The exercise of writing down reflections about events experienced each day is an invaluable way to evaluate your performance...set higher standards of excellence...and find new ways to solve difficult problems.


Many people resist keeping a journal because they think they aren't good enough writers... that someone will read their innermost thoughts...or that they have much more important things to do.

Instead of thinking of a journal as a diary - a book in which you merely relate the day's events - think of it as a container for self reflection, self-expression and self exploration. Retelling the day's events is less relevant than the act of expressing your thoughts.

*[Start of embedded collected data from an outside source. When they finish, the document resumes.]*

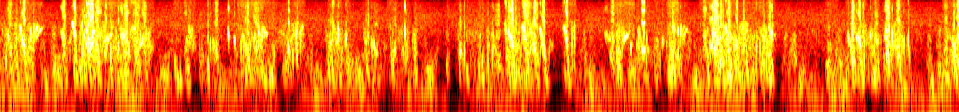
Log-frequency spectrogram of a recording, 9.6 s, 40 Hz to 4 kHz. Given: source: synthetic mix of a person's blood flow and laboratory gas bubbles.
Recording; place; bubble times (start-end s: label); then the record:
Doppler ultrasound of blood flow; precordium
0.00-0.43 s: bubbles
0.59-1.55 s: bubbles
1.72-2.21 s: bubbles
2.26-3.07 s: bubbles
3.25-3.56 s: bubbles
3.62-4.21 s: bubbles
4.45-4.52 s: bubbles
4.56-5.53 s: bubbles
5.62-5.78 s: bubbles
6.04-6.91 s: bubbles
6.99-7.77 s: bubbles
8.24-8.40 s: bubbles
8.45-9.13 s: bubbles
9.42-9.60 s: bubbles
From the record:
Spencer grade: 4 (maximum detectable bubble signal sounding continuously throughout systole and diastole of every cardiac period, and overriding the amplitude of the normal cardiac signals); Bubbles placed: only in the low amplitude regions of the cardiac cycle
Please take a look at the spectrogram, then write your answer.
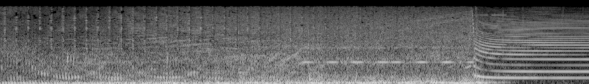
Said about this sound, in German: Sobald die Hupe einsetzt, sind 5 Sekunden vorbei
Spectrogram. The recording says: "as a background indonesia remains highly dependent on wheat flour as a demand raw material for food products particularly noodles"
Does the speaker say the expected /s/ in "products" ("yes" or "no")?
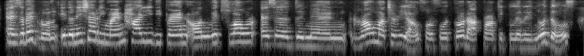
no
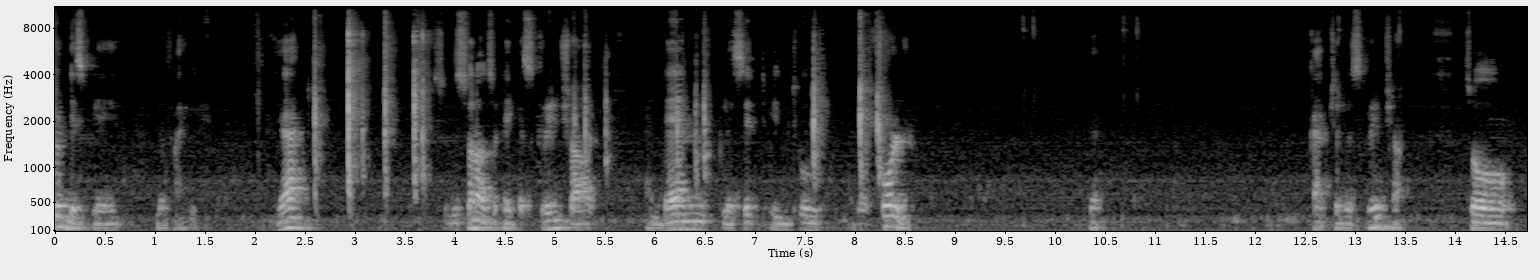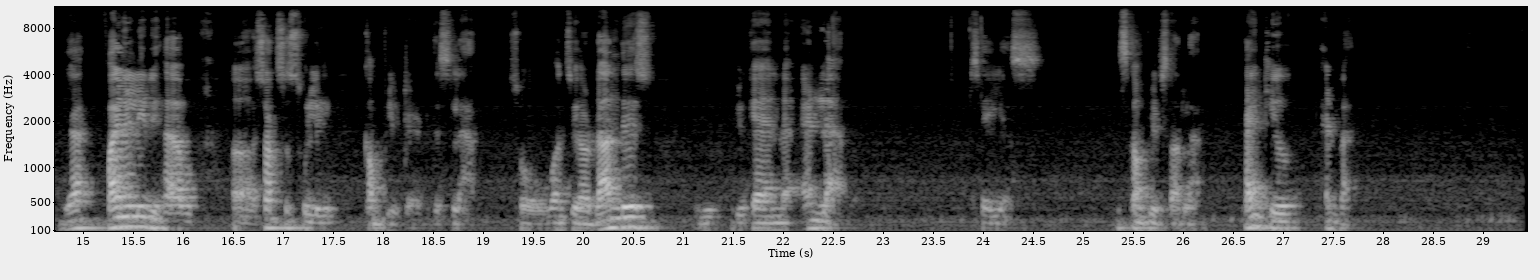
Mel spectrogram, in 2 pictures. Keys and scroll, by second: 2.9 shift+Print, 3.5 Print, 5.5 alt+Tab, 8.0 ctrl+v.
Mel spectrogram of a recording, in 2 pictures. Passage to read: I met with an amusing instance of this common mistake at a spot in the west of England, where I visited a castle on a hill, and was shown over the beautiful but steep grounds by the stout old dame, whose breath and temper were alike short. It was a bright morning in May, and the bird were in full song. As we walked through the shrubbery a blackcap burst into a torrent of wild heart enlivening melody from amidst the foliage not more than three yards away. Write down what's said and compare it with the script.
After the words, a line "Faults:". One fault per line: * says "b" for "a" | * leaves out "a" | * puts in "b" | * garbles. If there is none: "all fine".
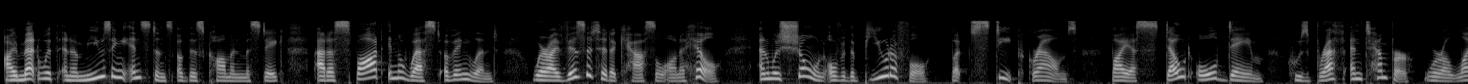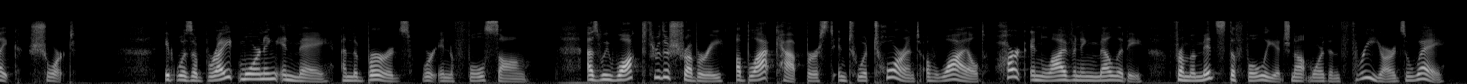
I met with an amusing instance of this common mistake at a spot in the west of England, where I visited a castle on a hill, and was shown over the beautiful but steep grounds by a stout old dame, whose breath and temper were alike short. It was a bright morning in May, and the birds were in full song. As we walked through the shrubbery a blackcap burst into a torrent of wild heart enlivening melody from amidst the foliage not more than three yards away.
Faults:
* says "a" for "the"
* says "birds" for "bird"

  • Self-expression.
  • Stress reduction.  Many people say they feel calmer and spiritually at ease after a journal-writing session.
  • Stronger relationships. Writing about people you know will help you understand them better and put you in touch with your own feelings about them.
  • Better organizational skills. By structuring yourself to write regularly, you automatically develop stronger organization skills, such as list making and time management.

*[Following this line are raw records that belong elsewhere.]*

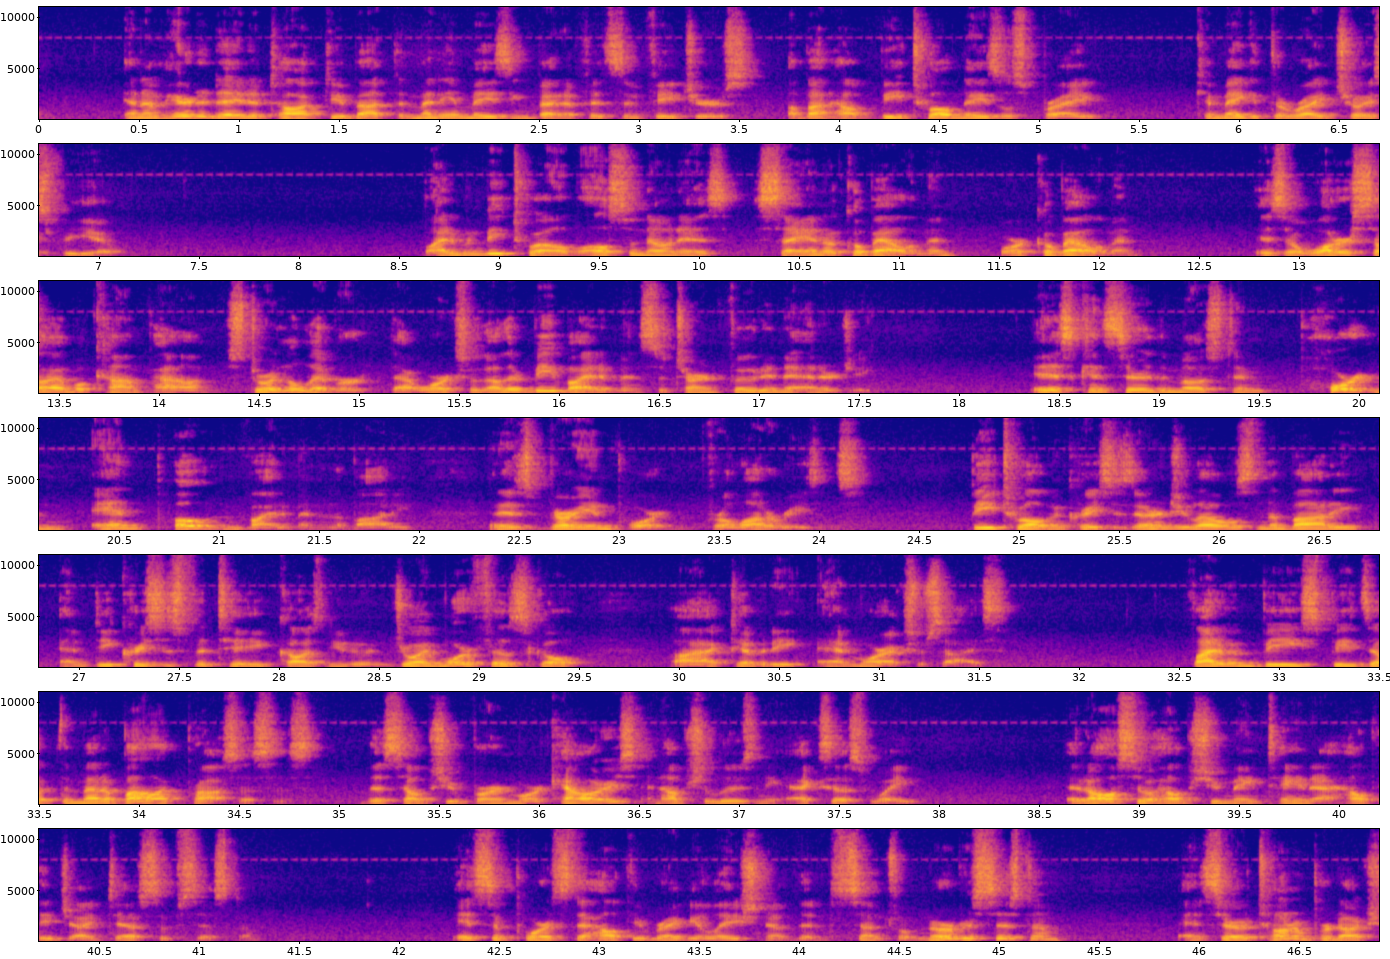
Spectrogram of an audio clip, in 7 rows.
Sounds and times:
Speech: 0:00.0 - 0:07.2, 0:08.6 - 0:12.2, 0:12.8 - 0:17.6, 0:18.4 - 0:31.7, 0:32.6 - 0:38.0, 0:38.6 - 0:41.3, 0:42.3 - 0:46.9.

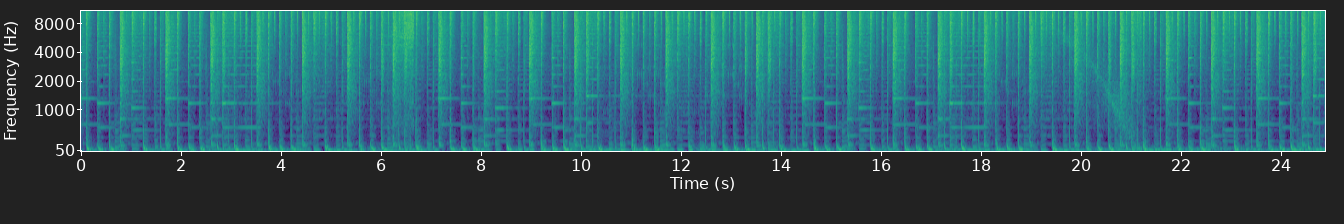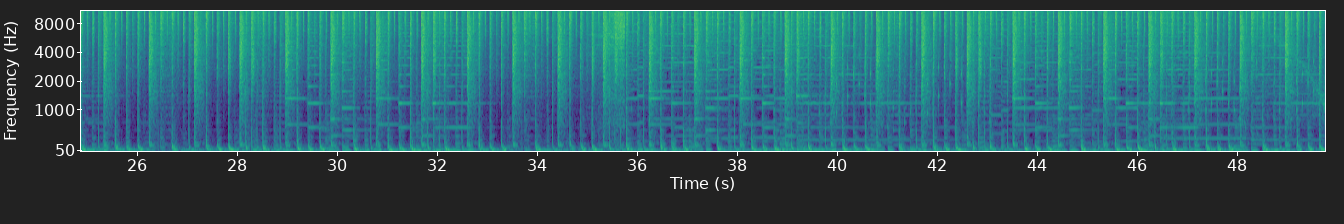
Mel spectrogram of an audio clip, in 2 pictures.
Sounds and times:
Music: 0:00.0 - 0:49.7.

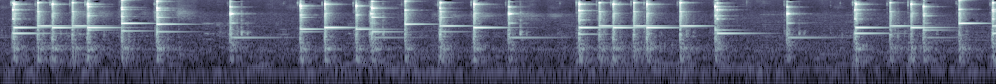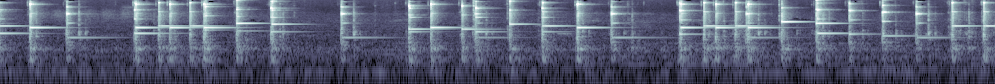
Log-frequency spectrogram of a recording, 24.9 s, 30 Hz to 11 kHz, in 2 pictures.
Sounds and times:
Electric piano: 0:00.0 - 0:24.8.

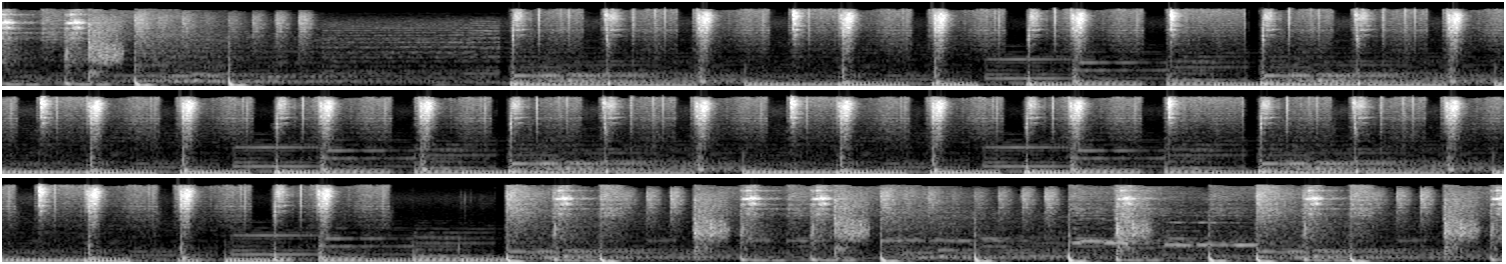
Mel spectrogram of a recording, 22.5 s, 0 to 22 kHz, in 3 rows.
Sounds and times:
Music: 0:00.0 - 0:22.5.

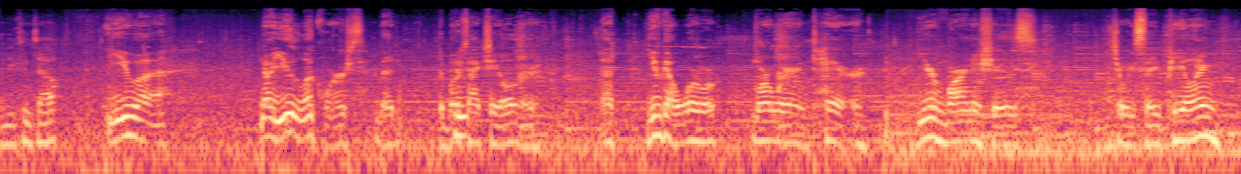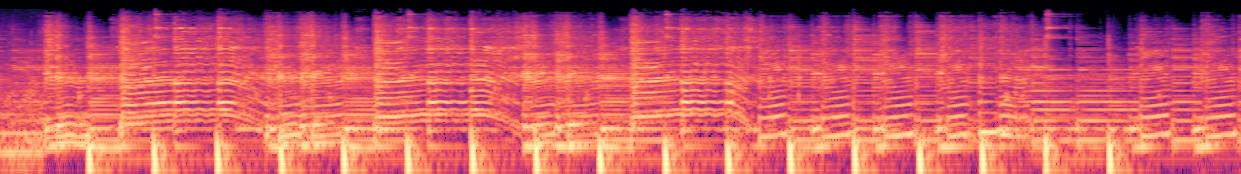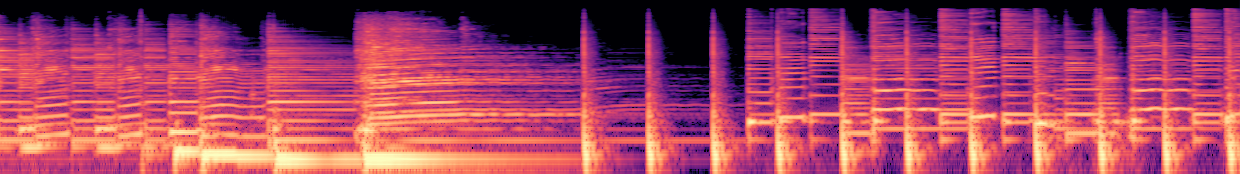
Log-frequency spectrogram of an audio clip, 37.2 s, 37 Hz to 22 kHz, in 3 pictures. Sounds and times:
Music: 0:02.8 - 0:37.2.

You can schedule 30 minutes with your journal at the same time each evening...or just pick up a pen when the mood strikes you.  Easy ways ways to get started...

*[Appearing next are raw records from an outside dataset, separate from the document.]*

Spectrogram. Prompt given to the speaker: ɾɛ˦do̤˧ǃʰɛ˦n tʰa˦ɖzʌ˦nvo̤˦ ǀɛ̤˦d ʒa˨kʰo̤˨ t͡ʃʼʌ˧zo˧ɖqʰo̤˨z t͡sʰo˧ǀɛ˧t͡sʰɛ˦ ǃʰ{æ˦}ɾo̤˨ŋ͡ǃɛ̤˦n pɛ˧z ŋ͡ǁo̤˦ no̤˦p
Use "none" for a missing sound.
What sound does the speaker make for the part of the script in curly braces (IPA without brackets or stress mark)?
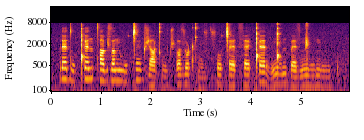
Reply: ɛ˦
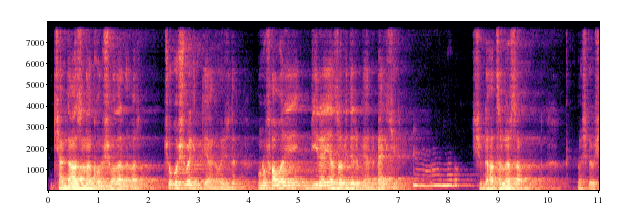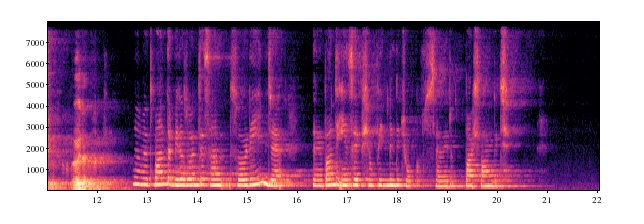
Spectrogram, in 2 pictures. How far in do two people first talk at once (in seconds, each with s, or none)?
none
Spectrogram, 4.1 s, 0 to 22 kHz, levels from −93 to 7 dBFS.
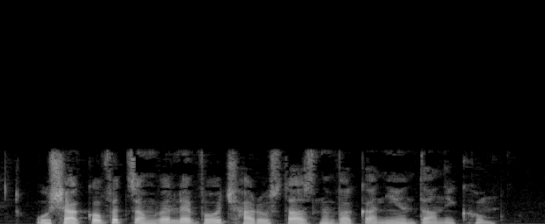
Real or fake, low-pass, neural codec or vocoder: real; 7.2 kHz; none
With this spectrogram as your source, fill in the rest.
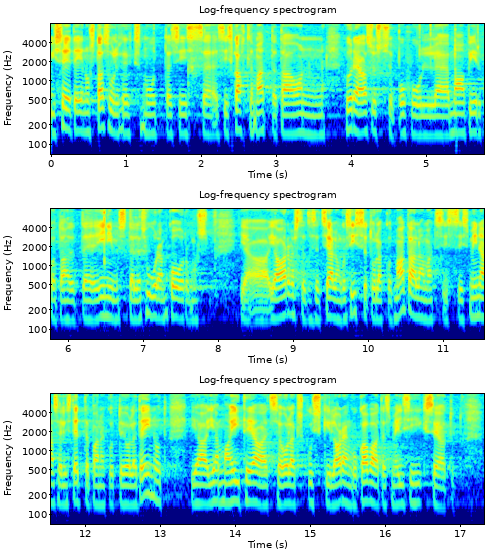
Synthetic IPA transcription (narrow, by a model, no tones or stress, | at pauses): kkujse̞ːt̪e̞ːnust̪ɑsulise̞ksmuːt̪ːˑɑsissiskɑht̪lemɑt̪ːɑt̪ɑo̞n | hɤɾe̞ɑsust̪u̥se̞puhulmɑːpiːrko̞nd̪ɑt̪einimest̪e̞lesuːɾe̞mko̞ːrmus | jɑ̰jɑɑrve̞st̪ɑd̪̥ese̞t̪seɑlo̞ŋkɑsisːe̞t̪ule̞kːud̪̥mɑd̪̥ɑlɑmɑt̪sisisminɑse̞lːist̪e̞t̪ːe̞pɑnekːˑut̪ːe̞jo̞le̞t̪e̞jnud̪̥jɑjɑmɑe̞jt̪e̞ɑe̞t̪se̞o̞le̞kskusʲkilɑɾe̞ŋɡ̥ukɑvɑd̪̥e̞sme̞jlsihiksːe̞ɑd̪ud̪̥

  • Put yourself in the mood.
  • Jot down a few lines to summarize the high or low points of your day.


  • Explore the roads not taken in your life.  What would your life be like right now? This technique is an extremely powerful tool for developing decision-making skills about your future.
  • Imagine yourself one month from now - and one year from now. Where are you now? Where do you want to be? What are some of the things you can do to get there? Write it all down, as a confession to yourself.  The words will awaken your intuitive and creative wisdom, which, in turn, will help you make better decisions.
  • Create a list of topics of the day.  On a sheet of paper, list the numbers one to 31.  Next to each number, place a topic of personal interest.
  • Use a springboard to focus your attention. Examples: "Why am I feeling so angry?"   "What I want most in life is..."   "What's the most important thing I need to do tomorrow?" The springboard approach is just one way to break your writer's block.
  • Write an unsent letter.
  • Create dialogues.  Another way to express deep feelings is to write about your feelings - and then write in the imagined voice of the other person.
  • Freeze frame happy moments.  Immerse yourself in recollection, filling the page with physical and emotional detail.  Most people report they feel refreshed and energized after writing out their favorite moments.
Each day of the month, use the corresponding topic as a springboard for your writing down your thoughts. This process will remind you to monitor regularly the important areas of your life.  Your journal will make you aware of how life and dreams change, how some remain the same, and, best of all, it teaches you how to think clearly about everything you do.

Kathleen Adams, The Center for Journal